from the no-more-hanging-around-in-the-shadows dept
The Baltimore Police Department was an enthusiastic early adopter of cell site simulator technology. In 2015, a Baltimore detective admitted the department had deployed its collection of cell tower spoofers 4,300 times since 2007.
The best estimate on how many of those 4,300 deployments ever showed up in court documents remains near zero. The Baltimore PD hid its deployments behind pen register orders, ensuring judges and defendants never knew the departments was using cell site simulators to track down suspects.
A little bit of information has reached the public domain in recent years, showing the Baltimore PD was more willing to toss cases than expose its use of Stingray devices. Judges were willing to toss cases too, once it was determined these secret deployments violated the Fourth Amendment.
There are now three Supreme Court rulings that directly affect Stingray deployments, with the most recent being the Carpenter decision. If the government needs a warrant to obtain historical cell site location info, it stands to reason a warrant should be required to engage in real-time tracking using Stingrays, even if the court did not specifically address this.
There’s also the Kyllo decision, which found the use of an infrared device to search a house for occupants violated the Fourth Amendment. An intrusion in which the government never actually enters the house is still an intrusion. Cell site simulators force phones inside houses to give up certain identifying information even if officers never approach the residence.
Finally, there’s the Riley decision that implemented search warrants for cellphones. A Stingray device searches cellphones, even if the search is “limited” to identifying info and location data. (Stingrays can also be used to intercept communications, but there’s been no confirmed use of this particular configuration by US law enforcement agencies.)
All of these are in play in this recent decision [PDF] by the Fourth Circuit Court of Appeals. The court does not explicitly find that a Hailstorm deployment by the Baltimore PD in 2014 was unconstitutional. But it does find that the lower court did not do enough fact-finding to determine whether it fell on the wrong side of the Fourth Amendment.
The Baltimore PD has pretty much conceded some of these points already.
Defendants concede that the Hailstorm simulator searched, at minimum, Andrews’s phone, and that its use thus required a warrant. Nor do Defendants controvert Andrews’s assertion that the Hailstorm simulator searched other cellular devices in the vicinity, or that it searched nearby homes by transmitting spoofed cell tower signals through the walls.
But the PD is still arguing that its use of a pen register order was the Constitutional equivalent of a search warrant.
Defendants instead argue that the Pen Register Order satisfied the warrant requirement and that any intrusions on third parties’ privacy interests are irrelevant to Andrews.
Those “third parties” would be everyone else in the vicinity of Andrews whose phone connected to the PD’s fake cell tower and coughed up identifying info.

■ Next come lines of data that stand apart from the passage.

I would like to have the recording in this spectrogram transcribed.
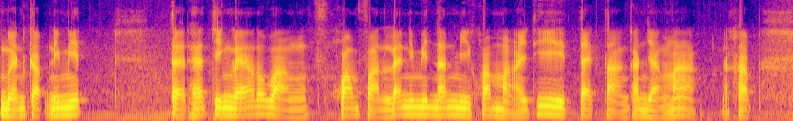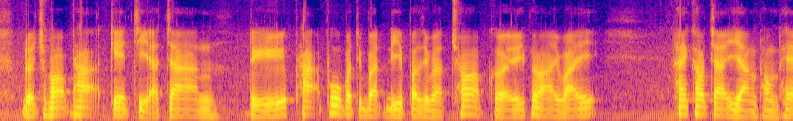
เหมือนกับนิมิต แต่แท้จริงแล้วระหว่างความฝันและนิมิตนั้นมีความหมายที่แตกต่างกันอย่างมากนะครับ โดยเฉพาะพระเกจิอาจารย์ หรือพระผู้ปฏิบัติดีปฏิบัติชอบเคยอธิบายไว้ ให้เข้าใจอย่างถ่องแท้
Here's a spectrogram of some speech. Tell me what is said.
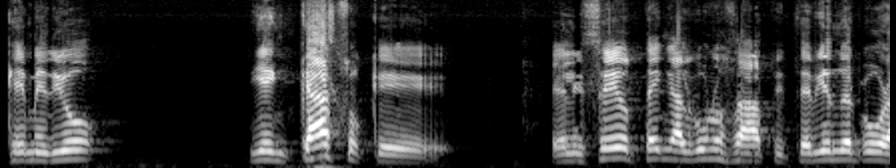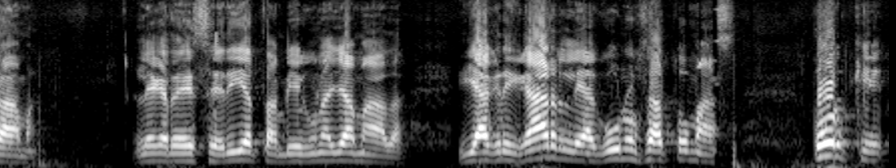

Andrews prevailed in the state court, resulting in the suppression of evidence. However, his federal civil rights lawsuit hit a wall when the lower court inexplicably decided “possibly relevant to an ongoing investigation” = “probable cause.”
The federal district court found that the Pen Register Order constituted a warrant authorizing use of a Hailstorm simulator.
Pen registers do not require probable cause. If the judge had been informed that the PD was going to deploy a device that would search dozens of phones to find the one possessed by Andrews (and locate him that way), they would likely have demanded a higher standard than this bare minimum.
The Appeals Courts says there’s not enough on the record to reach a conclusion about the Constitutionality of this cell site simulator deployment. So, it’s handing it back to the lower court with a long list of questions that need to be answered before a decision can be reached.
Specifically, on remand, the district court is directed to conduct factfinding into the following characteristics of the Hailstorm cell site simulator:
(1) The maximum range at which the Hailstorm simulator can force nearby cellular devices to connect to it.
(2) The maximum number of cellular devices from which the Hailstorm simulator can force a connection.
(3) All categories of data the Hailstorm simulator may collect from a cellular device, regardless of whether such data is displayed to the Hailstorm simulator’s operator in the course of locating a target phone, including by way of example and without limitation: cellular device identifiers (such as international mobile equipment identity (“IMEI”) numbers, international mobile subscriber identity (“IMSI”) numbers, and electronic serial numbers (“ESN”)); metadata about cellular device operations (such as numbers dialed or texted, or webpages visited); and, most especially, the content of voice or video calls, text messages, emails, and application data.
(4) What data in (3) may be stored by the Hailstorm simulator.
(5) What data in (4) are accessible by law enforcement officers.
(6) All means by which the Hailstorm simulator was configured to minimize data collection from third party cellular devices not belonging to Andrews.
We’ll see what the Baltimore PD chooses to do on remand. That’s a lot of info it’s not in any hurry to share with the general public. It may be able to keep some of this out of the public hand’s with sealed filings but it can’t keep all of this buried. It may decide it’s time to settle. I hope it doesn’t. This info should have been made public years ago. The PD spent years hiding this from everyone. It’s time to open the books.
Filed Under: baltimore, baltimore police, cell site simulator, stingray, transparency